“This is a way for companies to invest in the base technologies that allow it to then develop the products,” he said. “It has helped us develop the products that we can then go and sell.”
He didn’t mention any specific projects, however.
WestJet Upgrading Interiors
WestJet is getting rid of the dated interiors on its 100-plus Boeing 737s and installing lighter, more comfortable slim-line seats that will give every passenger a power outlet.
Gone will be the satellite TV system in favour of a Wi-Fi-based system that will offer internet access along with entertainment features. Passengers will be able to use their own devices to access the entertainment. There will, of course, be a fee.
However, the change fits with the airline’s move to attract more business passengers and one of the big complaints from them has been that the live television offering wears thin pretty fast. It also doesn’t work outside of Canadian airspace leaving passengers to U.S. and sun destinations with a choice of three movies to watch.
The move to the Web-based system created an unusual paradox for passengers on the airline’s newest aircraft. The state-of-the-art 737-800s it’s been taking on in the last few months have no entertainment system at all and since they’re the most efficient aircraft they tend to be used on the longer flights.
Relief will start coming next month. Kelowna Flightcraft has been awarded the contract for the retrofit and the company says it will run three shifts until the job is done.
Rouge Starts Domestic Routes
Air Canada has announced changes to its domestic schedule and it will include the shift of a few routes to its “leisure” budget spinoff Rouge.
Rouge will take over two existing seasonal mainline routes (Toronto-Kelowna, Toronto-Sydney, NS) starting next spring and will serve a new seasonal Calgary-Halifax non-stop.
It’s also adding some routes that reconfigure it to take advantage of the boom times in western Canada.
“Air Canada continues to strategically add new routes in response to the strong demand in Western Canada, notably the growing business market between Calgary and Terrace/Kitimat in Northern BC, the increasing demand to and from Vancouver Island, and the continued travel demand between Western Canada and Atlantic Canada,” said Benjamin Smith, President, Passenger Airlines in a statement. “The expansion of Air Canada rouge in North America including on key domestic markets with high leisure demand and to Mexican and Caribbean destinations remains a fundamental element of our strategy for sustainable, profitable growth.

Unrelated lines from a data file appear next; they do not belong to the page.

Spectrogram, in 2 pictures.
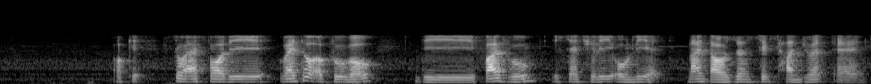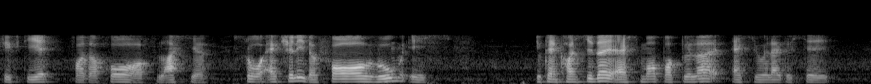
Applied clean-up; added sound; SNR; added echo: none; none; none; none.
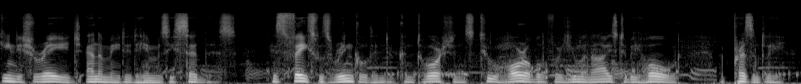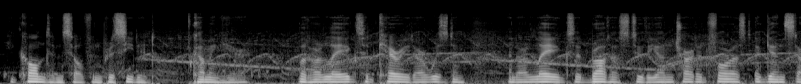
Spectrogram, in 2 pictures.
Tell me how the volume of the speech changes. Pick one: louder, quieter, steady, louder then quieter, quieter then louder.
steady.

The new routes create what appears to be mini-hub in Calgary to rival WestJet’s dominance of that market. It will start flying from there to Terrace in June and Nanaimo in May. It’s also adding a Vancouver-Comox route.
New sun destination services include Ottawa-Fort Lauderdale and Toronto-Fort Sarasota.

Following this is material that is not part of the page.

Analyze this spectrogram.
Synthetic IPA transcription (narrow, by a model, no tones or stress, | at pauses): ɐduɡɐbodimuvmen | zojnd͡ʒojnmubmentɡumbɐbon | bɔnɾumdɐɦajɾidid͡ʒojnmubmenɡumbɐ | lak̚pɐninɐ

Shakeup In Cargo Business
CargoJet has been awarded the contract to fly Canada Post and Purolator freight within Canada, taking the business from long-time operator Kelowna Flightcraft.
Details of the new deal weren’t immediately available but the loss of the contract is being downplayed by Flightcraft even as it issued layoff notices to 120 pilots.

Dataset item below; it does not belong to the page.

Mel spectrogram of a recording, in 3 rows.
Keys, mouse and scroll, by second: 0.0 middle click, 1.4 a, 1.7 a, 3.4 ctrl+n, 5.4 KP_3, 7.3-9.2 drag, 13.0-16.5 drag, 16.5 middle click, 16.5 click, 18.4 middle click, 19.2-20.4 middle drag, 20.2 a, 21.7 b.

“It sounds drastic,” said Flightcraft human resources manager Grant Stevens, “but the reality is we anticipate retaining one-half to two-thirds of those pilots. Under Canada Labour Code, we had to issue the layoff notices, but we’ve let pilots know we hope to retain most of them before the March 31 layoffs take effect.”
Flightcraft has had the contract for 37 years and some pilots are expected to be hired by Mississauga-bases CargoJet.
Flightcraft will also fly a few routes for CargoJet under contract.
The Kelowna company has diversified from the freight business and is now a major MRO and mod facility. It also runs the RCAF’s multi-engine and helicopter flight training programs.